By American Printing House for the Blind
Teachers want all of their students to feel like they belong – that they are included equally in every aspect of their learning experience. For teachers of the visually impaired (TVIs), this can require a little extra effort, because their students usually need accommodations or special equipment. Despite everyone’s best intentions, this can sometimes create a sense of exclusion when students feel they’re different from their peers.
But when there are learning tools that students of all abilities can use together, it makes inclusion a natural part of the teaching process. Enter Code JumperTM, which turns learning computer coding into a tactile experience. First designed by Microsoft® and developed by American Printing House for the Blind (APH), Code Jumper can be used by students starting at a young age. It’s made of brightly colored plastic pods with large buttons and knobs. The pods are connected by thick cords, much like computer cords, that students use to create basic computer code. Code Jumper is designed to be used by a group of students working together but is equally effective when it’s used by one student at a time.
“So often students with a disability are learning in a separate environment, which is not how the world works,” says Robin Lowell, who spent 17 years as a TVI focused on math and science and led the curriculum development for Code Jumper as senior manager of Accessibility for insight2execution (i2e).
“We want students to be working as closely as possible to the curriculum and the classroom as their peers are,” she says. “Being able to work to problem-solve, to communicate, to feel a sense of triumph and completion of something they work on together – regardless of their level of sight – is something Code Jumper really helps.”
Teaching students about equity in adulthood
Lowell adds that once students who are visually impaired graduate from high school and go on to college or work, they will need to know how to advocate for themselves. “They know what they need to be successful and they can move forward with their lives, because we’ve taught them that from a very young age,” she says.

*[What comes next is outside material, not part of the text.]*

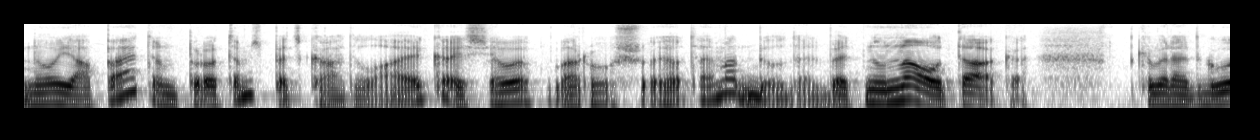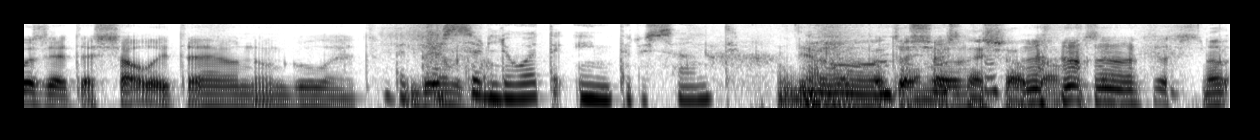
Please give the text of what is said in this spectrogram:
nu, jāpēta, un, protams, pēc kāda laika es jau varu uz šo jautājumu atbildēt. Bet nu, nav tā, ka ka varētu gozēties saulītē un, un gulēt. Bet Diemžēl. tas ir ļoti interesanti. Jā, nu, tas jau mēs nešaubāmies. nu,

Cecily Morrison, Ph.D., MBE (Member of the Order of the British Empire, for her work in inclusive design), principal researcher at Microsoft Research, helped lead the design of Code Jumper. She points out that Code Jumper allows for the kind of equal classroom interaction that isn’t always possible.
“It works well across the vision spectrum, but also across different abilities,” Morrison says. For instance, students with certain disabilities may respond better to tactile or audio cues, both of which are integral to Code Jumper. “No matter what the challenges might be, there’s a way to bring those children together to make it work,” she adds.

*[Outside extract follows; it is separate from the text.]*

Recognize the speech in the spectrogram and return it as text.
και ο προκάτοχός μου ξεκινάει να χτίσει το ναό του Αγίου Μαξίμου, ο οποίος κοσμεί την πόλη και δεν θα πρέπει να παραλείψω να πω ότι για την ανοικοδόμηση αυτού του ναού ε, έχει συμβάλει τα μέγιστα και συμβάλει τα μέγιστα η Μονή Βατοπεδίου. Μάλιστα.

Making equivalent learning opportunities possible
Shelley Mack, a TVI based in Ohio, was thrilled she had already purchased Code Jumper for one of her students when his class started learning technology in 7th grade – and their curriculum was completely inaccessible to him. The technology class’ teacher immediately agreed to let Mack’s student use Code Jumper and its curriculum instead, with excellent results.
“The teacher wanted him to be in the same room with all the other students, and he would stop by and see how my student was doing,” Mack says. “He outpaced the other students in some of the vocabulary words and other aspects of the Code Jumper curriculum compared to the one the rest of the class was using.”
Lowell adds that universal design for learning is fundamental to Code Jumper, and she’s seen it used in classrooms where every student – visually impaired or not – gets a chance to work with it.
“We’re giving students opportunities to engage in learning in the way that works for them,” she says. “The more often we can have our students who are visually impaired working with their peers the better. Code Jumper gives them this experience of inclusivity because it works for everyone.”